Try it: Please reproduce the entries below exactly, leaving the pictures out.

Information:
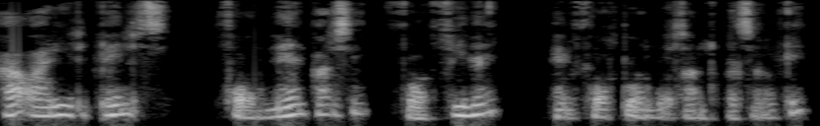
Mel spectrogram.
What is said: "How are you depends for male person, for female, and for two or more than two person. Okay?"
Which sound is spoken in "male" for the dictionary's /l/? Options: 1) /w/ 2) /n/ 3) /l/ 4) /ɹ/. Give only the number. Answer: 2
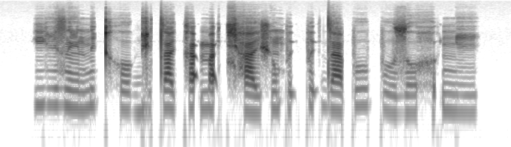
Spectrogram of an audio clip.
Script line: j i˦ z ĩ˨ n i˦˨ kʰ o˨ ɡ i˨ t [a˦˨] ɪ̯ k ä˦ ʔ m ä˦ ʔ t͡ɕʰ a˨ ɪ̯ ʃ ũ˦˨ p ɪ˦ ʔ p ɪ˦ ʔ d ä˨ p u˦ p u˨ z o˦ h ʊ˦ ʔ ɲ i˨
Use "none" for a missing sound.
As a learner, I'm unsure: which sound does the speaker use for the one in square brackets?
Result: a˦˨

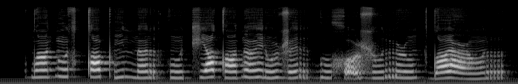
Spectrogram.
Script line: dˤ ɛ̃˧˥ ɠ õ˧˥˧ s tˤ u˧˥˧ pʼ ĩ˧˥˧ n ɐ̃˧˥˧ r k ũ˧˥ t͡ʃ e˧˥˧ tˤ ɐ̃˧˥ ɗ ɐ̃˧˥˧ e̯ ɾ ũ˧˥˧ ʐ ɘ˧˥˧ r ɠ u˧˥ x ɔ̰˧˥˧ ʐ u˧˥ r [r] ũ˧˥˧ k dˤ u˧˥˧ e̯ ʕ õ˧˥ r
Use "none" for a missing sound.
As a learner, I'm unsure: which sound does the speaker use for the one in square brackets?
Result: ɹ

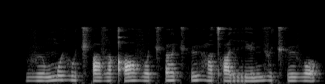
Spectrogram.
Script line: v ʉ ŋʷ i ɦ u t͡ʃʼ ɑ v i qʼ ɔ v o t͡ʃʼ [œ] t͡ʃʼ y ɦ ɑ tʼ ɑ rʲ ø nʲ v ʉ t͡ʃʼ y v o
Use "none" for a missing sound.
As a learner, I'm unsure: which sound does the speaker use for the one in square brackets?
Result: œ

Problem solution:
Mel spectrogram.
What is said: "How are you depends for male person, for female, and for two or more than two person. Okay?"
Which sound is spoken in "male" for the dictionary's /l/? Options: 1) /w/ 2) /n/ 3) /l/ 4) /ɹ/. Give only the number. Answer: 2
Spectrogram of an audio clip.
Script line: j i˦ z ĩ˨ n i˦˨ kʰ o˨ ɡ i˨ t [a˦˨] ɪ̯ k ä˦ ʔ m ä˦ ʔ t͡ɕʰ a˨ ɪ̯ ʃ ũ˦˨ p ɪ˦ ʔ p ɪ˦ ʔ d ä˨ p u˦ p u˨ z o˦ h ʊ˦ ʔ ɲ i˨
Use "none" for a missing sound.
As a learner, I'm unsure: which sound does the speaker use for the one in square brackets?
Result: a˦˨

Spectrogram.
Script line: dˤ ɛ̃˧˥ ɠ õ˧˥˧ s tˤ u˧˥˧ pʼ ĩ˧˥˧ n ɐ̃˧˥˧ r k ũ˧˥ t͡ʃ e˧˥˧ tˤ ɐ̃˧˥ ɗ ɐ̃˧˥˧ e̯ ɾ ũ˧˥˧ ʐ ɘ˧˥˧ r ɠ u˧˥ x ɔ̰˧˥˧ ʐ u˧˥ r [r] ũ˧˥˧ k dˤ u˧˥˧ e̯ ʕ õ˧˥ r
Use "none" for a missing sound.
As a learner, I'm unsure: which sound does the speaker use for the one in square brackets?
Result: ɹ

Spectrogram.
Script line: v ʉ ŋʷ i ɦ u t͡ʃʼ ɑ v i qʼ ɔ v o t͡ʃʼ [œ] t͡ʃʼ y ɦ ɑ tʼ ɑ rʲ ø nʲ v ʉ t͡ʃʼ y v o
Use "none" for a missing sound.
As a learner, I'm unsure: which sound does the speaker use for the one in square brackets?
Result: œ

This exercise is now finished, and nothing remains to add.